I don’t know if this actually counts as a genre unique culture, but I see it a lot in anime in manga so I’m going to talk about it. This week, I’m covering Slice of Life. 

So, what is Slice of Life? Well, according to the internet, Slice of Life is the depiction of mundane experiences. Personally, I think this definition fits the bill pretty nicely. These mundane experiences can range from school life to working. Basically, if it’s not sport or action it might be Slice of Life. Remember back when I was talking about Shoujo and how those stories might be able to show up in real life? Well, Slice of Life takes that one step further. Just by living life you’re practically living your own Slice of Life anime/manga, that is just how mundane things can get. 

Unfortunately because of this, it’s really hard to drive a story with just Slice of Life alone. Usually, in Slice of Life stories, there is another genre to go along with it. The most common ones I have seen are mystery, sport, horror, music, romance, magic, and fantasy. However, I have seen other genres paired up with Slice of Life, like supernatural. Still, I’m don’t really want to list them out because we would be here forever. Through out my entire time reading manga, I believe Slice of Life is the most versatile genre. Even, action oriented anime will eventually have aspects of Slice of Life at one point or another. If there was just nonstop action, eventually the reader would just get tired of the series. To stop this authors usually, put in a filler (usually Slice of Life in nature) to mix things up a bit. A good example of this is Code Geass, as the have a good balance of action and more mundane activities like school. 

Now, I get to the part were I get to talk about general trends with the genre. Because, the Slice of Life genre is so vast, I’ll be excluding any supernatural or fantasy stuff and the unique cases as well. By doing this, we actually cut down the trends by a lot. 

To start off, the first trend I want to talk about is school. This trend is by the far the one I’m most familiar with. I like to split this trend further into two separate categories called clubs and non-clubs. In club manga, the protagonist or group of protagonist join or start a club. Examples of this are Yuru Camp or K-ON. While still Slice of Life in essence, the story is usually focused on what ever club activity the protagonist are doing. This is what leads most Slice of Life anime to end up with some pretty obscure sub-genre like music. Because of the club centric plot, these stories don’t to worry as much about activities to do. Most of the time, episodes or chapters will be filled with club activity unlike with non-club stories. In non-club stories, the author doesn’t have the luxury of falling back on club activities or the like. And because of this, each chapter or episode usually has its own unique plot and is heavily character based. Not to say, the characters from other genres aren’t unique, it’s just that characters from non-club Slice of Life media need to be really intriguing to keep an audience. Without any really plot or intriguing aspects about the world, the only thing left is the character to build a story around. If you’re reading a Slice of Life story, you’re reading because of the characters. 

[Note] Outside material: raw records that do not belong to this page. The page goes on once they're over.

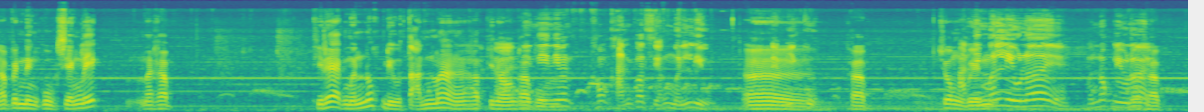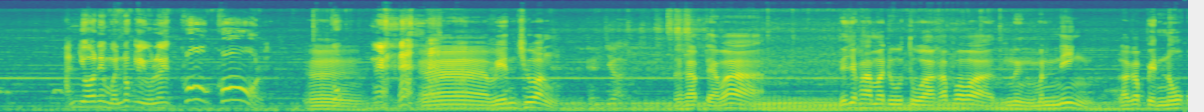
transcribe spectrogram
นะเป็นหนึ่งกุกเสียงเล็กนะครับ ทีแรกเหมือนนกหลิวตันมากนะครับ พี่น้องครับผนี่มนี่มันเขาขันก็เสียงเหมือนหลิวเอแต่อมีกุกครับ ช่วงอันเว้นี้นเหมือนหลิวเลยเหมือนนกหลิวเลยนะครับอันโยนเนี่ยเหมือนนกหลิวเลยโครโครเลยเออกุ๊กอ่าเว้นช่วงเยอะนะครับ แต่ว่าเดี๋ยวจะพามาดูตัวครับ เพราะว่าหนึ่งมันนิ่งแล้วก็เป็นนก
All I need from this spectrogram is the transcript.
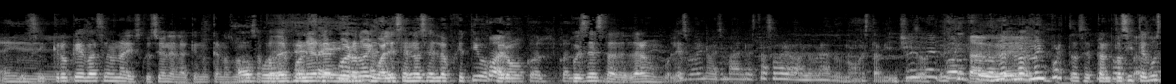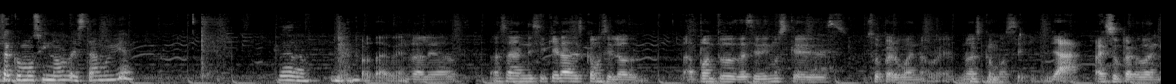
eh, Sí, creo que va a ser una discusión en la que nunca nos vamos Oh, a poder pues, poner de acuerdo. Igual ese no es el objetivo, ¿Cuál? pero ¿Cuál? ¿Cuál pues es? esta de Dragon Ball es bueno, es malo, está sobrevalorado. No, está bien chido. no No, importa, güey. no, no importa, o sea, tanto importa, si te gusta güey. como si no, está muy bien. Claro. No importa, güey, en realidad. O sea, ni siquiera es como si lo. A punto decidimos que es súper bueno, güey. No es como si. Ya, es súper bueno,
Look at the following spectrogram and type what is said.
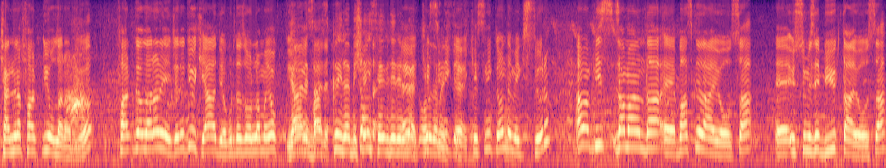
kendine farklı yollar arıyor. Farklı yollar arayınca da diyor ki ya diyor burada zorlama yok diyor. Yani vesaire. baskıyla bir Şu şey sevdirilmez. Evet, Onu demek kesinlikle, istiyorsun. evet, kesinlikle onu demek istiyorum. Ama biz zamanında e, baskı dahi olsa, e, üstümüze büyük dahi olsa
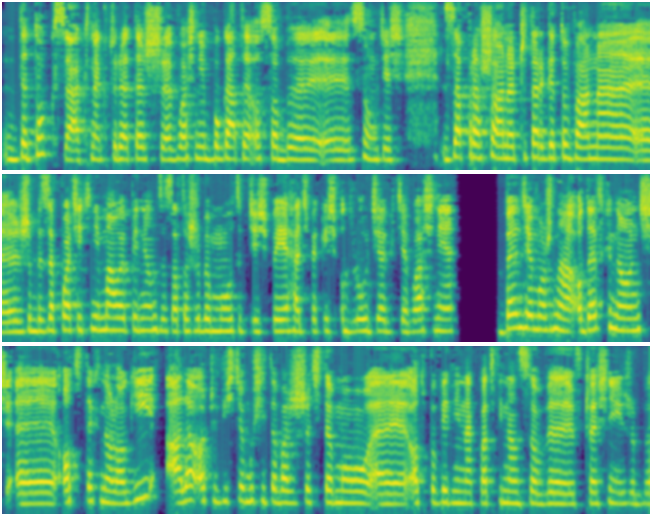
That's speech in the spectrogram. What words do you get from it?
detoksach, na które też właśnie bogate osoby e, są gdzieś zapraszane czy targetowane, e, żeby zapłacić niemałe pieniądze za to, żeby móc gdzieś wyjechać w jakieś odludzie, gdzie właśnie będzie można odetchnąć e, od technologii, ale oczywiście musi towarzyszyć temu e, odpowiedni nakład finansowy wcześniej, żeby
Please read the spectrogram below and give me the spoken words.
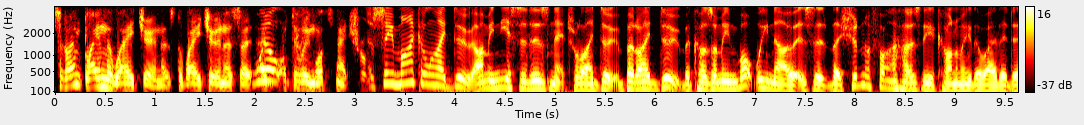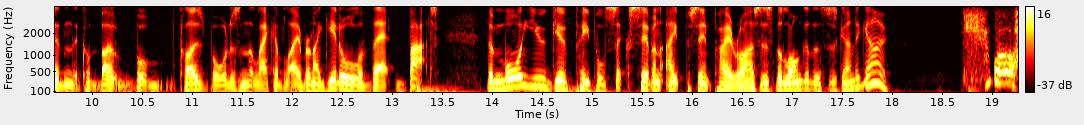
so, don't blame the wage earners. The wage earners are, well, are, doing what's natural. See, Michael, I do. I mean, yes, it is natural. I do. But I do because, I mean, what we know is that they shouldn't have fire hosed the economy the way they did and the closed borders and the lack of labour. And I get all of that. But the more you give people six, seven, eight percent pay rises, the longer this is going to go. Well,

The last trend I want to talk about, is the working trend. This trend is really similar to club Slice of Life where there is already some kind of set order of events. Like the name suggest, the protagonist is usually coming into a new job and we follow them as they learn about their new occupation. However, if that was the only thing working manga had to offer there would be much of a story. So from time to time, there will be breaks from the work place. At that point events would happen as if the anime was a non-club Slice of Life. Personally, I just find these types of stories a bit more rare and easier to find similarities between. 

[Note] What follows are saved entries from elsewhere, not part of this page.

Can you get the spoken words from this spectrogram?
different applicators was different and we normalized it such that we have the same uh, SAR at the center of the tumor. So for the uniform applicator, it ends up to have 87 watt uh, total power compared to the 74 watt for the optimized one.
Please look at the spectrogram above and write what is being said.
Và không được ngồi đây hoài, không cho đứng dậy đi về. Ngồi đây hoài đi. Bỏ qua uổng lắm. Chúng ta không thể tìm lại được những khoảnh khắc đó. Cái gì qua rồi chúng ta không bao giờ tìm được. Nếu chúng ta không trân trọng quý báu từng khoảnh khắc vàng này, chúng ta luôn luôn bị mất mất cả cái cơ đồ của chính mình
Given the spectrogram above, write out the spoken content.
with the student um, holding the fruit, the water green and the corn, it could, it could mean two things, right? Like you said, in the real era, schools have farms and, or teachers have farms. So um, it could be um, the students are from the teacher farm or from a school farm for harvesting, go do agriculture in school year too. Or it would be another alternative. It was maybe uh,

In the end, I feel Slice of Life can be one of the most unique genre in anime/manga. Because of how broad the genre is, there can be so many unique stories. Unlike Shonen or Shoujo, there isn’t a need to pander to a certain audience which allows the author to be completely free with whatever activities do. Character could be doing calligraphy in one episode and baseball in another. It doesn’t feel weird either, because of how free Slice of Life is. All in all, Slice of Life can be a nice change of pace to just relax.